Im Focus: Interfacial Superconductivity: Magnetic and superconducting order revealed simultaneously

Researchers from the University of Hamburg in Germany, in collaboration with colleagues from the University of Aarhus in Denmark, have synthesized a new superconducting material by growing a few layers of an antiferromagnetic transition-metal chalcogenide on a bismuth-based topological insulator, both being non-superconducting materials.

While superconductivity and magnetism are generally believed to be mutually exclusive, surprisingly, in this new material, superconducting correlations...

Im Focus: Studying fundamental particles in materials

Laser-driving of semimetals allows creating novel quasiparticle states within condensed matter systems and switching between different states on ultrafast time scales

Studying properties of fundamental particles in condensed matter systems is a promising approach to quantum field theory. Quasiparticles offer the opportunity...

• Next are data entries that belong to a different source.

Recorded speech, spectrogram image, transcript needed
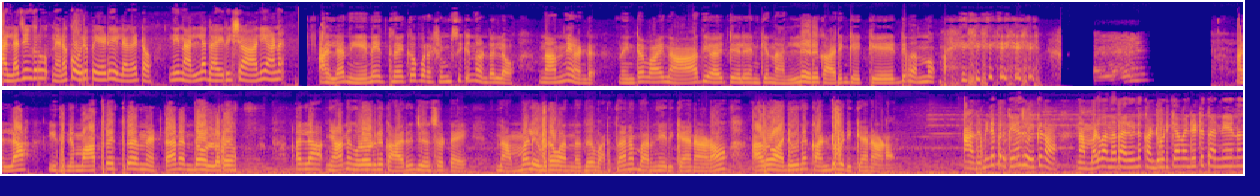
അല്ല ജിങ്കുറു നിനക്ക് ഒരു പേടിയില്ല കേട്ടോ. നീ നല്ല ധൈര്യശാലിയാണ്. അല്ല നീ എന്നെ ഇത്രയൊക്കെ പ്രശംസിക്കുന്നുണ്ടല്ലോ. നന്ദിയുണ്ട്. നിന്റെ വായിന്ന് ആദ്യമായിട്ടല്ലേ എനിക്ക് നല്ലൊരു കാര്യം കേൾക്കേണ്ടി വന്നു. അല്ല ഇതിന് മാത്രം ഇത്ര നെട്ടാൻ എന്താ ഉള്ളത്? അല്ല ഞാൻ നിങ്ങളോടൊരു കാര്യം ചോദിച്ചോട്ടെ? നമ്മൾ ഇവിടെ വന്നത് വർത്തമാനം പറഞ്ഞിരിക്കാനാണോ? അതോ അനുവിനെ കണ്ടുപിടിക്കാനാണോ? അത് പിന്നെ പ്രത്യേകം ചോദിക്കണോ? നമ്മൾ വന്നത് അനുവിനെ കണ്ടുപിടിക്കാൻ വേണ്ടിയിട്ട് തന്നെയാണ്.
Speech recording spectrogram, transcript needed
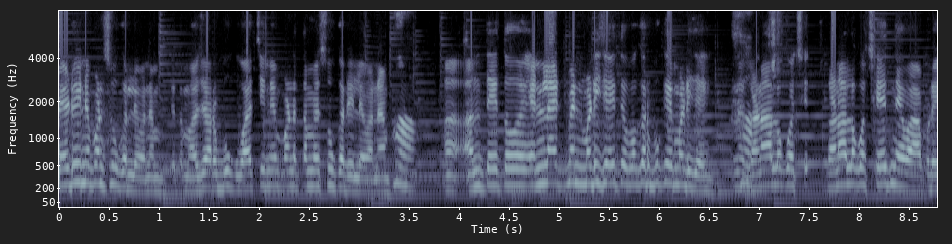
મેળવીને પણ શું કરી લેવાનું એમ? કે તમે હજાર બુક વાંચીને પણ તમે શું કરી લેવાના એમ? અંતે તો એનલાઇટમેન્ટ મળી જાય તો વગર બુકે મળી જાય. અને ઘણા લોકો છે ઘણા લોકો છે જ ને એવા આપણે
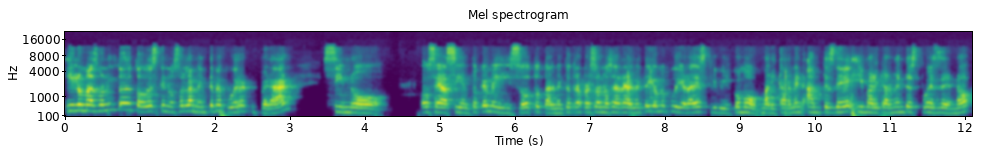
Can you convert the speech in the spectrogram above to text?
Y lo más bonito de todo es que no solamente me pude recuperar, sino, o sea, siento que me hizo totalmente otra persona. O sea, realmente yo me pudiera describir como Mari Carmen antes de y Mari Carmen después de, ¿no?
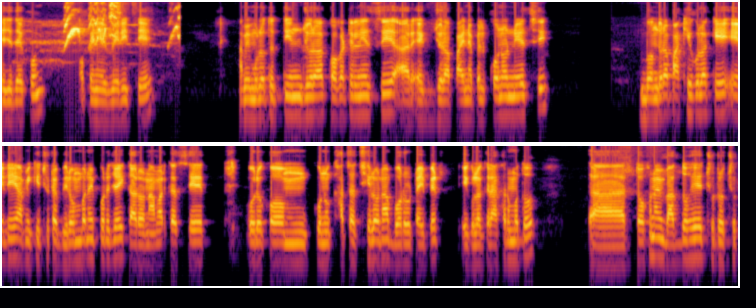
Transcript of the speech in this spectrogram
এই যে দেখুন ওপেন এভিয়ারিতে আমি মূলত তিন জোড়া ককাটেল নিয়েছি আর এক জোড়া পাইনাপেল কোনর নিয়েছি। বন্ধুরা, পাখিগুলোকে এনে আমি কিছুটা বিড়ম্বনায় পড়ে যাই কারণ আমার কাছে ওরকম কোনো খাঁচা ছিল না, বড় টাইপের এগুলোকে রাখার মতো। আর তখন আমি বাধ্য হয়ে ছোট ছোট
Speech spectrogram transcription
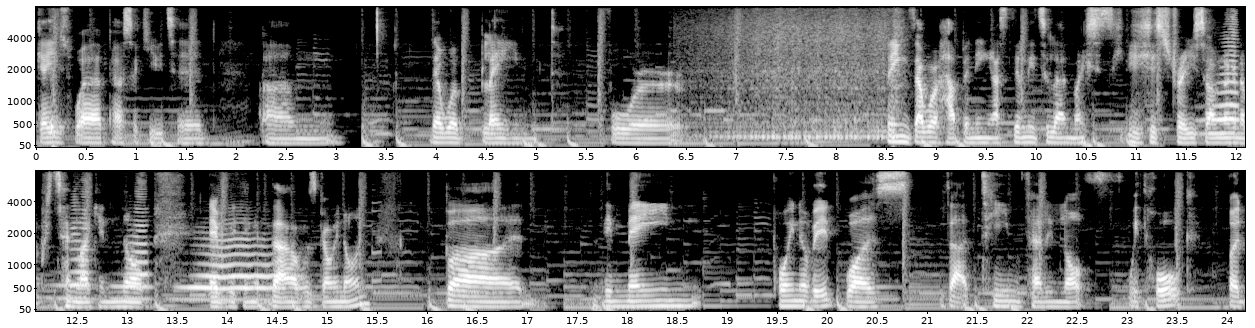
gays were persecuted, um, they were blamed for things that were happening. I still need to learn my history, so I'm not gonna pretend like I know everything that was going on. But the main point of it was that Tim fell in love with Hawk, but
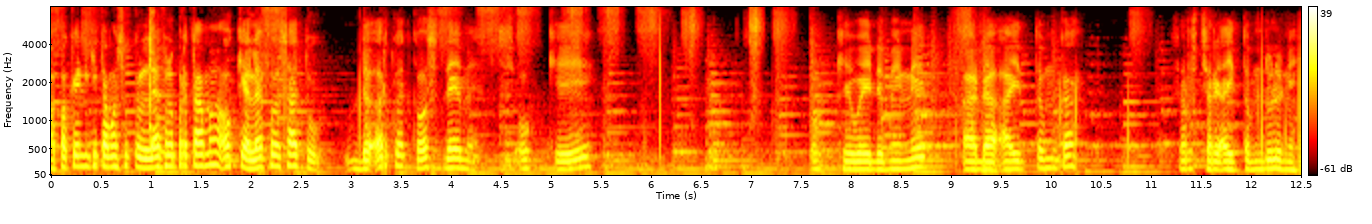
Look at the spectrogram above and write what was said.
Apakah ini kita masuk ke level pertama? Oke, level 1. The earthquake cause damage. Oke. Oke, wait a minute. Ada item kah? Saya harus cari item dulu nih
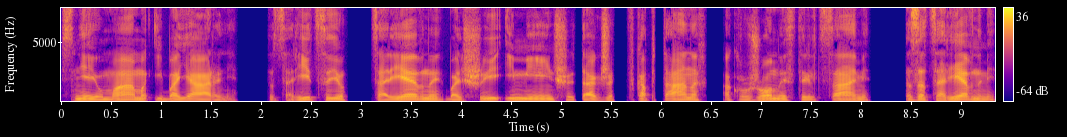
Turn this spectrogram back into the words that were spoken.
с нею мама и боярыни, за царицею царевны, большие и меньшие, также в каптанах, окруженные стрельцами, за царевнами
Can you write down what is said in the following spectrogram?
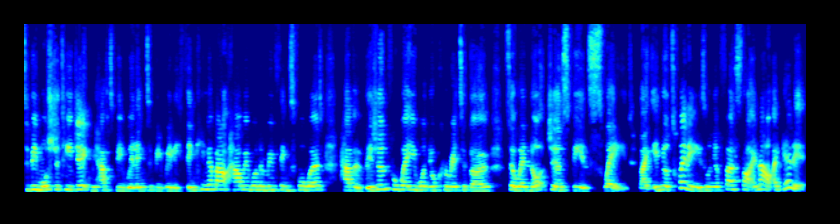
to be more strategic, we have to be willing to be really thinking about how we want to move things forward, have a vision for where you want your career to go. So we're not just being swayed. Like in your 20s, when you're first starting out, I get it.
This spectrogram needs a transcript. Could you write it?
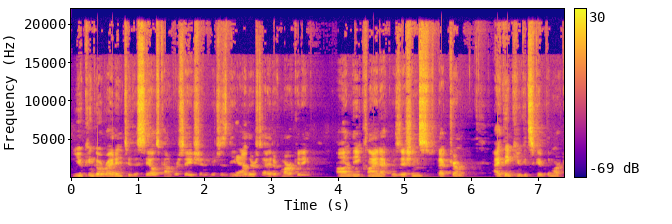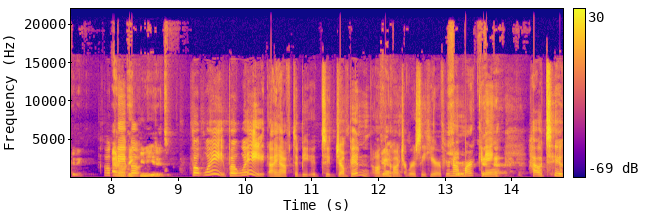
you can go right into the sales conversation, which is the Yeah. other side of marketing on the client acquisition spectrum. I think you could skip the marketing. Okay, I don't think but, you need it. but wait, but wait. I have to be to jump in on Yeah. the controversy here. If you're Sure. not marketing, how to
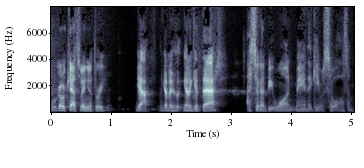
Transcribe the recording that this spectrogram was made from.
we'll go castlevania 3 Yeah, I'm gonna gonna get that, i still gotta beat one man that game was so awesome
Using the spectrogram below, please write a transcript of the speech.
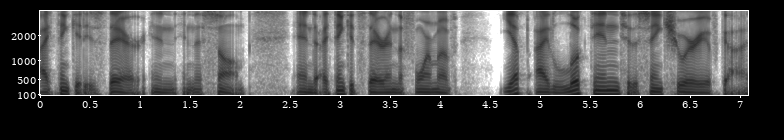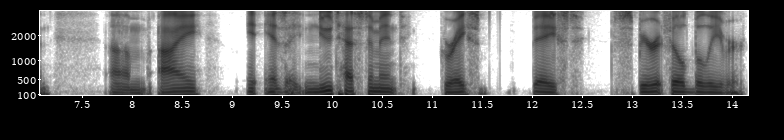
I think it is there in in this psalm, and I think it's there in the form of, "Yep, I looked into the sanctuary of God. Um, I, as a New Testament grace based, spirit filled believer,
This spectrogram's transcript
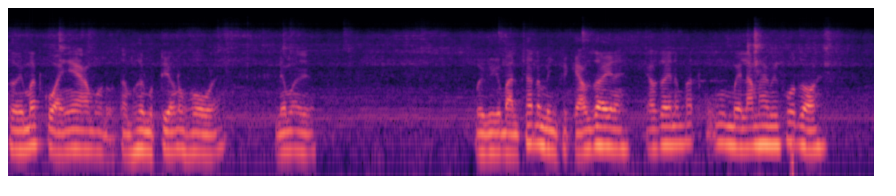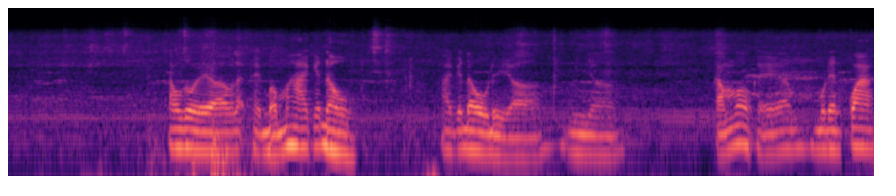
sơi mất của anh em một độ tầm hơn một tiếng đồng hồ đấy. Nếu mà bởi vì bản chất là mình phải kéo dây này kéo dây nó mất cũng 15 20 phút rồi. Xong rồi ờ, lại phải bấm hai cái đầu hai cái đầu để ờ, mình ờ, cắm vào cái mô model quang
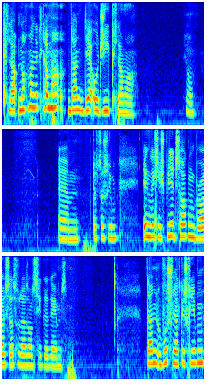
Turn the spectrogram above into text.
Kla nochmal eine Klammer, dann der OG Klammer. Jo ähm, das geschrieben, irgendwelche Spiele zocken, Brawl Stars oder sonstige Games. Dann Wuschel hat geschrieben,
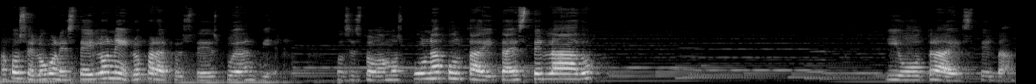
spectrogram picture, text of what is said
A coserlo con este hilo negro para que ustedes puedan ver. Entonces tomamos una puntadita a este lado y otra a este lado.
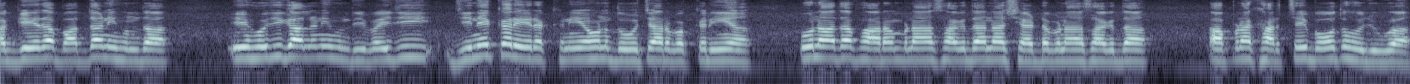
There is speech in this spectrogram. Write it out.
ਅੱਗੇ ਇਹਦਾ ਵਾਧਾ ਨਹੀਂ ਹੁੰਦਾ। ਇਹੋ ਜੀ ਗੱਲ ਨਹੀਂ ਹੁੰਦੀ ਬਾਈ ਜੀ। ਜਿਹਨੇ ਘਰੇ ਰੱਖਣੀਆਂ ਹੁਣ ਦੋ ਚਾਰ ਬੱਕਰੀਆਂ, ਉਹ ਨਾ ਤਾਂ ਫਾਰਮ ਬਣਾ ਸਕਦਾ, ਨਾ ਸ਼ੈੱਡ ਬਣਾ ਸਕਦਾ। ਆਪਣਾ ਖਰਚਾ ਹੀ ਬਹੁਤ ਹੋ ਜਾਊਗਾ।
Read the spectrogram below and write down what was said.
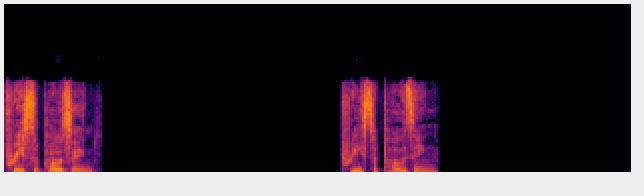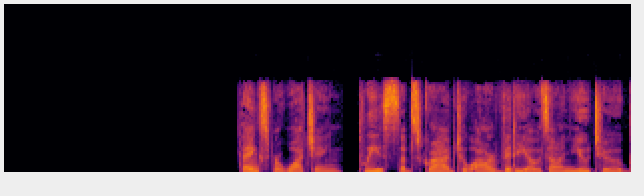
presupposing, presupposing. Thanks for watching. Please subscribe to our videos on YouTube.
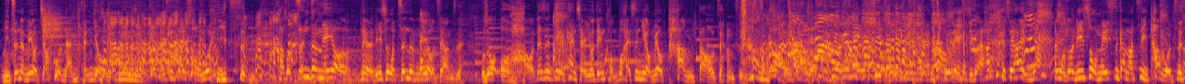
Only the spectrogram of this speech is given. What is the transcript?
你真的没有交过男朋友吗？还是再重问一次？他说真的没有。那个李医师，我真的没有这样子。我说哦好，但是那个看起来有点恐怖，还是你有没有烫到这样子？烫到，因为那个是真的很严重，有点奇怪。他对，所以他也一样。他跟我说，李医师，我没事，干嘛自己烫我自己？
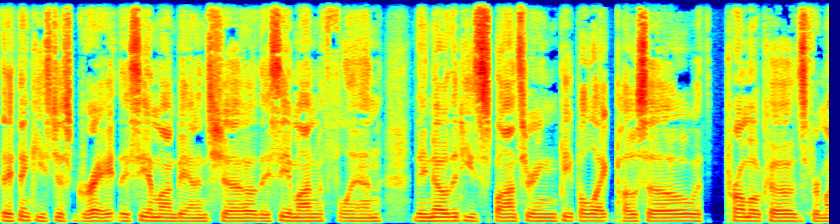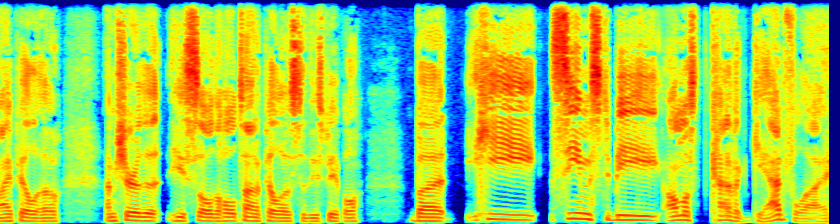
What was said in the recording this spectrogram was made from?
they think he's just great. They see him on Bannon's show. They see him on with Flynn. They know that he's sponsoring people like Poso with promo codes for My Pillow. I'm sure that he's sold a whole ton of pillows to these people, but he seems to be almost kind of a gadfly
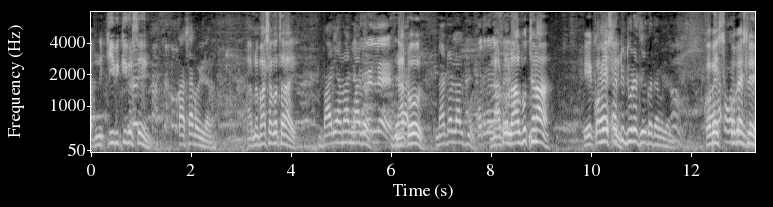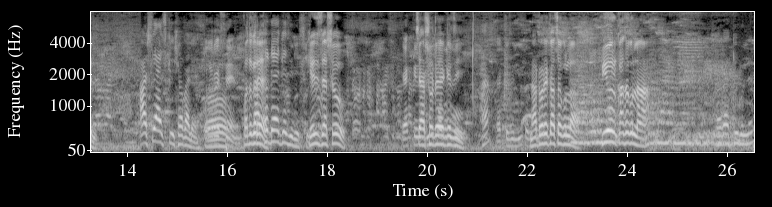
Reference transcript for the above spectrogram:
আপনি কি বিক্রি করছেন? কাঁচা করলাম আপনার বাসা কোথায়? বাড়ি আমার নাটোর। নাটোর? নাটোর লালপুর। নাটোর লালপুর না এ কবে আসলেন? একটু দূরে থেকে কথা বলেন। কবে কবে আসলেন? আসছে আজকে সকালে। কত করে কেজি কেজি চারশো? চারশো টাকা কেজি। নাটোরের কাঁচাগোল্লা। পিওর কাঁচাগোল্লা। কাকা কি বললেন?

Im Focus: Designing Architecture with Solar Building Envelopes

Among the general public, solar thermal energy is currently associated with dark blue, rectangular collectors on building roofs. Technologies are needed for aesthetically high quality architecture which offer the architect more room for manoeuvre when it comes to low- and plus-energy buildings. With the “ArKol” project, researchers at Fraunhofer ISE together with partners are currently developing two façade collectors for solar thermal energy generation, which permit a high degree of design flexibility: a strip collector for opaque façade sections and a solar thermal blind for transparent sections. The current state of the two developments will be presented at the BAU 2017 trade fair.

As part of the “ArKol – development of architecturally highly integrated façade collectors with heat pipes” project, Fraunhofer ISE together with its partners...

All Focus news of the innovation-report >>>

Anzeige

Anzeige

Event News

Sustainable Water use in Agriculture in Eastern Europe and Central Asia

19.01.2017 | Event News

12V, 48V, high-voltage – trends in E/E automotive architecture

10.01.2017 | Event News

2nd Conference on Non-Textual Information on 10 and 11 May 2017 in Hannover

09.01.2017 | Event News

 
Latest News

Helmholtz International Fellow Award for Sarah Amalia Teichmann

20.01.2017 | Awards Funding

An innovative high-performance material: biofibers made from green lacewing silk

20.01.2017 | Materials Sciences

Ion treatments for cardiac arrhythmia — Non-invasive alternative to catheter-based surgery

20.01.2017 | Life Sciences

VideoLinks
B2B-VideoLinks
More VideoLinks >>>